Issue 05, Nov 2020
Copyright © Analogue Holdings Limited. All rights reserved.
Issue 05, Nov 2020
A staunch supporter of Hong Kong’s smart city development, ATAL is on the leading edge of innovative building technologies, with its unique combination of E&M expertise and information technology capabilities. Our Fault Detection and Diagnostics (FDD) solution and the “IoT Hub – Smart Building Platform”, both developed inhouse and acclaimed by customers, are just two examples.
“While the social and economic costs of the COVID-19 pandemic have been high, the crisis has spurred the Government, businesses and the public to embrace technology much more readily, accelerating our smart city development,” says Mr Dave Chan, Chief Executive of Information, Communication and Building Technologies. Meanwhile, customers who adopted ATAL’s smart building solutions in recent years are already reaping the benefits, with improvements in energy saving, E&M performance, user experience and overall productivity.
Our FDD software leverages big data analytics and artificial intelligence (AI) to provide automated diagnosis of air-conditioning system faults. It detects and identifies both hard faults and unnoticed faults, and investigates root causes and recommends solutions, making customers’ HVAC systems greener and more efficient.
ATAL’s R&D work on FDD has gained industry recognition, with a paper to be published in the Energy and Buildings, a reputable international journal devoted to energy use and efficiency in buildings.
To capture new opportunities arising from Internet of Things (IoT) technology and big data, ATAL has built a holistic “IoT Hub – Smart Building Platform” that enables customers to monitor all of a building’s E&M devices and analyse related real-time data, such as temperature, humidity, indoor environment quality (IEQ), energy consumption and water leakage, on one single platform. As a web-based solution, it is accessible via mobile apps on a mobile phone or computer, allowing building operators to manage their facilities, anywhere and anytime.
The platform provides automated fault detection, along with alarm functions for immediate action. It also generates user-friendly data visualisation of historical statistics to track and predict a building’s performance and allow building owners to optimise operational efficiency and tenant experience for continuous improvement.
A fully integrated platform, the “IoT Hub” supports diverse applications, which can encompass smart facility management, sustainability, preventive maintenance, AI-based energy optimisation, IEQ assessment and human comfort prediction, and smart toilets, just to name a few. The architecture is also easily scaled, both when new applications or E&M systems are added and across multiple buildings within a property portfolio.

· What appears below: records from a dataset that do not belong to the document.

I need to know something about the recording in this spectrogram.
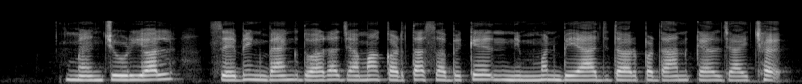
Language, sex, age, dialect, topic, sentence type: Magahi, female, 25-30, Western, banking, statement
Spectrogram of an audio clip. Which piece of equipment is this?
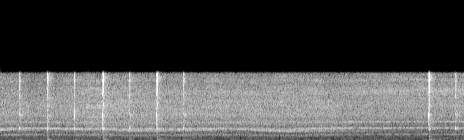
valve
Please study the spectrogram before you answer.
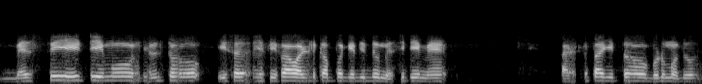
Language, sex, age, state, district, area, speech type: Kannada, male, 18-30, Karnataka, Mandya, rural, conversation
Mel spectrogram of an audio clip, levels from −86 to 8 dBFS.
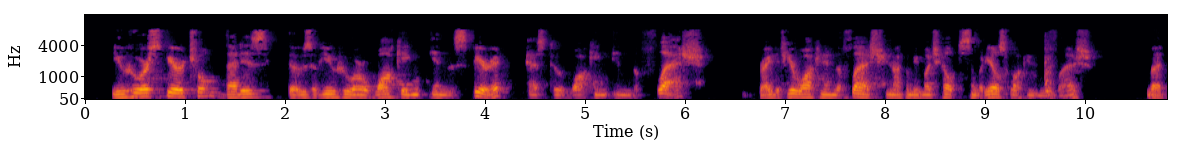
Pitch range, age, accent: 115-150 Hz, 40-59, American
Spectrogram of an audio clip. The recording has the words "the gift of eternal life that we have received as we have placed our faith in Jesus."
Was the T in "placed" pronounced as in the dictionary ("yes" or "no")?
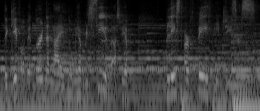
yes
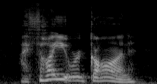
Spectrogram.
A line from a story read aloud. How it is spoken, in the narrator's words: she exclaimed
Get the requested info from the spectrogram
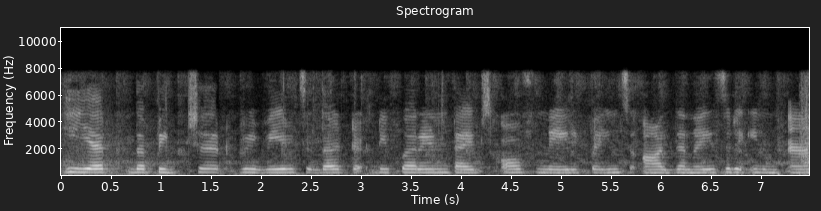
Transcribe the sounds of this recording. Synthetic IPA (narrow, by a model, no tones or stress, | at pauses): hijəɾd̪əpɪk̚t͡ʃəɾɾɪʋiːlsd̪æʈɖɪfəɾɛ̃ɳʈʈaɪpsɔːʋneːlpẽɪɳʈsɔːɾɡənaɪzɖɪ̃næ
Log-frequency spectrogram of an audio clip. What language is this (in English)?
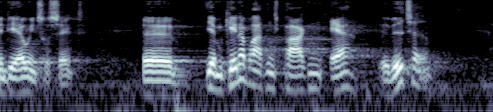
Danish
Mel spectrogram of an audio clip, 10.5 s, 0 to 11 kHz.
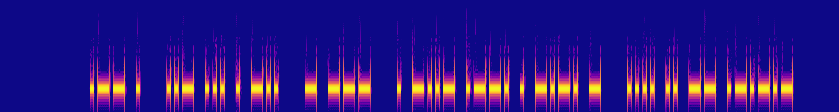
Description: Morse code, heard as a keyed tone, about 25 wpm, 700 Hz. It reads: WE USED TO EXPECT HIM.
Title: Sentences from Top 1100 Words 25wpm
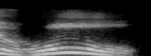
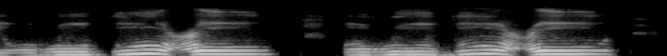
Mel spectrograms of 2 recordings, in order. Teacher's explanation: چونکہ را ہیوی ہے تو میں پڑھوں گی رو، میری بیک آف دا ٹنگ اپ ہو جائے گی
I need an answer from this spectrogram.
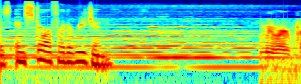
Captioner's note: phone interview in English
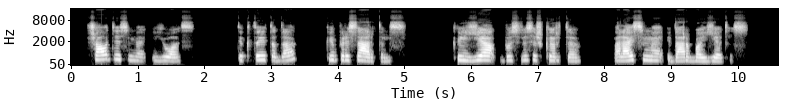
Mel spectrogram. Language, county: Lithuanian, Vilnius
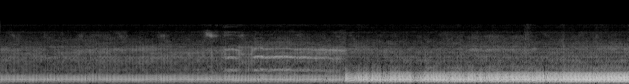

For building owners, the “IoT Hub” brings convenience and enhances sustainability. Efficiency is improved as all E&M systems monitoring, automated fault alerts and, indeed, all control functions take place on one single platform. Energy and water consumption can be better monitored and controlled, and equipment outage due to water leakage can be avoided. Customers may also use the platform’s data to apply for WELL certification, a globally recognised rating of health and well-being in buildings. Tenant comfort is taken care of, too, as our market-leading 15-in-1 IEQ sensor can improve air, thermal, lighting, spatial/occupancy and acoustic quality.
Several renowned property developers in Hong Kong have already adopted the platform at their Grade A office buildings with great success. Works are also in progress to install the platform at several government and public sector buildings.
“ATAL has confidence in Hong Kong’s smart city development and is delighted to play a key role via this platform and other R&D applications,” Mr Chan says.
Left: ATAL’s R&D work is recognised by “Energy & Buildings” journal
Middle: FDD software provides automated diagnosis of HVAC system
Right: IoT Hub-Smart Building Platform has been installed in Grade A office buildings